Bangladesh orders border forces to block all imports of poultry and eggs from India, following bird flu outbreak.

world Updated: Jan 28, 2008 00:55 IST

Bangladesh authorities ordered border forces on Sunday to block all imports of poultry and eggs from India, where an outbreak of bird flu was spreading rapidly and destroying flocks, the government said.

Indian trucks, regardless of their cargo, will be sprayed with disinfectant to prevent the deadly H5N1 bird flu virus from entering Bangladesh, said Manik Lal Samaddar, who heads the Ministry of Fisheries and Livestock.

Officials in India's West Bengal state, which shares a border with Bangladesh, have been struggling to contain an outbreak of H5N1, which has struck poultry in 13 of the state's 19 districts. Bangladesh last year barred poultry imports from more than 50 countries, including India, but some private importers and small traders have been ignoring the ban.

"As the bird flu outbreak in neighboring India is much more serious, the government has taken steps to combat the spread of the disease," Samaddar told reporters in the capital, Dhaka. Nevertheless, Samaddar said H5N1 infections were on the rise in Bangladesh. The virus has struck 93 farms since it was first detected in February 2007, up from 90 farms at the start of January this year, he said. Bird flu has been detected in four new districts this month, taking the number of Bangladeshi districts affected to 29, he said. Bangladesh has 64 districts.

The ministry was working with health officials to prevent transmission to people, he said. Medical teams were checking workers at the affected farms, but no H5N1 human infections have been detected in Bangladesh, Samaddar said.

The virus remains hard for people to catch, but experts worry it could mutate into a form that passes easily among people, igniting a flu pandemic. Most human cases have been traced to contact with infected birds. H5N1 has killed at least 221 people worldwide, according to the World Health Organization.
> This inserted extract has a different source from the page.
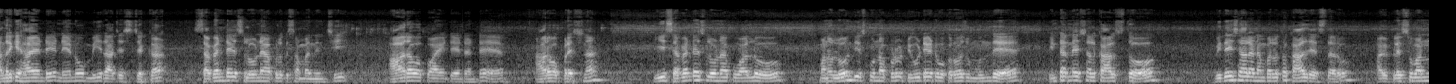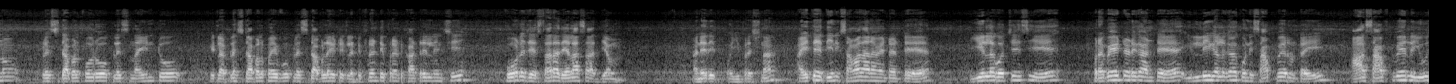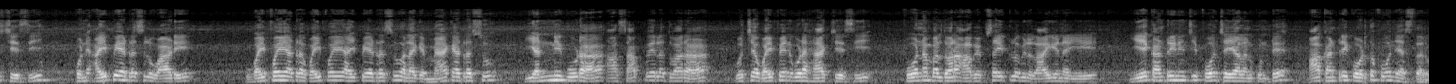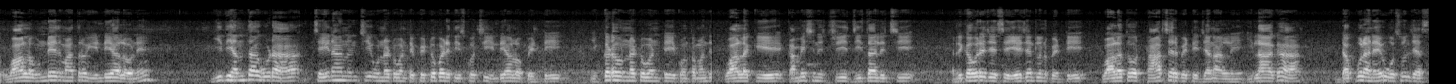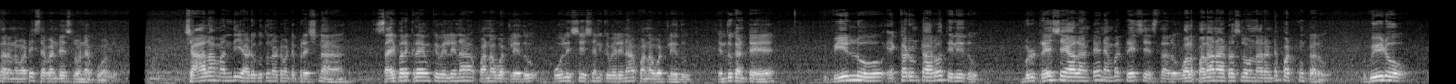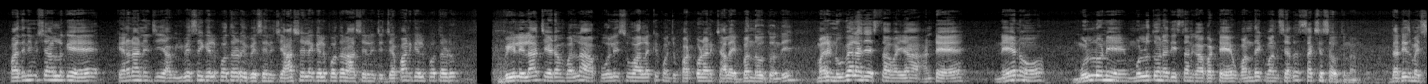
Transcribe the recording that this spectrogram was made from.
అందరికీ హాయ్ అండి. నేను మీ రాజేష్ చెక్క సెవెన్ డేస్ లోన్ యాప్లకు సంబంధించి ఆరవ పాయింట్ ఏంటంటే ఆరవ ప్రశ్న. ఈ సెవెన్ డేస్ లోన్ యాప్ వాళ్ళు మనం లోన్ తీసుకున్నప్పుడు డ్యూ డేట్ ఒక రోజు ముందే ఇంటర్నేషనల్ కాల్స్తో విదేశాల నెంబర్లతో కాల్ చేస్తారు. అవి plus one plus double four plus nine two ఇట్లా plus double five plus double eight ఇట్లా డిఫరెంట్ డిఫరెంట్ కంట్రీల నుంచి ఫోన్లు చేస్తారు. అది ఎలా సాధ్యం అనేది ఈ ప్రశ్న. అయితే దీనికి సమాధానం ఏంటంటే వీళ్ళకి వచ్చేసి ప్రైవేటెడ్గా అంటే ఇల్లీగల్గా కొన్ని సాఫ్ట్వేర్ ఉంటాయి. ఆ సాఫ్ట్వేర్లు యూజ్ చేసి కొన్ని ఐపీ అడ్రస్లు వాడి wifi address wifi IP address అలాగే మ్యాక్ అడ్రస్సు ఇవన్నీ కూడా ఆ సాఫ్ట్వేర్ల ద్వారా వచ్చే వైఫైని కూడా హ్యాక్ చేసి ఫోన్ నెంబర్ ద్వారా ఆ వెబ్సైట్లో వీళ్ళు లాగిన్ అయ్యి ఏ కంట్రీ నుంచి ఫోన్ చేయాలనుకుంటే ఆ కంట్రీ కోడ్తో ఫోన్ చేస్తారు. వాళ్ళు ఉండేది మాత్రం ఇండియాలోనే ఇది అంతా కూడా చైనా నుంచి ఉన్నటువంటి పెట్టుబడి తీసుకొచ్చి ఇండియాలో పెట్టి ఇక్కడ ఉన్నటువంటి కొంతమంది వాళ్ళకి కమిషన్ ఇచ్చి జీతాలు ఇచ్చి రికవరీ చేసే ఏజెంట్లను పెట్టి వాళ్ళతో టార్చర్ పెట్టి జనాల్ని ఇలాగా డబ్బులు అనేవి వసూలు చేస్తారన్నమాట సెవెన్ డేస్లోనే వాళ్ళు చాలామంది అడుగుతున్నటువంటి ప్రశ్న సైబర్ క్రైమ్కి వెళ్ళినా పనవ్వట్లేదు పోలీస్ స్టేషన్కి వెళ్ళినా పనవ్వట్లేదు. ఎందుకంటే వీళ్ళు ఎక్కడుంటారో తెలియదు ఇప్పుడు ట్రేస్ చేయాలంటే నెంబర్ ట్రేస్ చేస్తారు. వాళ్ళు పలానా అడ్రస్లో ఉన్నారంటే పట్టుకుంటారు. వీడు పది నిమిషాలకే కెనడా నుంచి యుఎస్ఏకి వెళ్ళిపోతాడు యుఎస్ఏ నుంచి ఆస్ట్రేలియాకి వెళ్ళిపోతాడు ఆస్ట్రేలియా నుంచి జపాన్కి వెళ్ళిపోతాడు. వీళ్ళు ఇలా చేయడం వల్ల పోలీసు వాళ్ళకి కొంచెం పట్టుకోవడానికి చాలా ఇబ్బంది అవుతుంది. మరి నువ్వెలా చేస్తావయ్యా? అంటే నేను ముళ్ళుని ముళ్ళుతోనే తీస్తాను కాబట్టి వందకి వంద శాతం సక్సెస్ అవుతున్నాను. That is my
Some 327,000 chickens have been slaughtered since February last year in efforts to contain the disease, said Samaddar, whom Bangladesh's interim government named to head the ministry until a permanent minister is appointed. Bangladesh's growing poultry industry comprises about 150,000 farms and has an annual turnover of about US$750 million (euro510 million).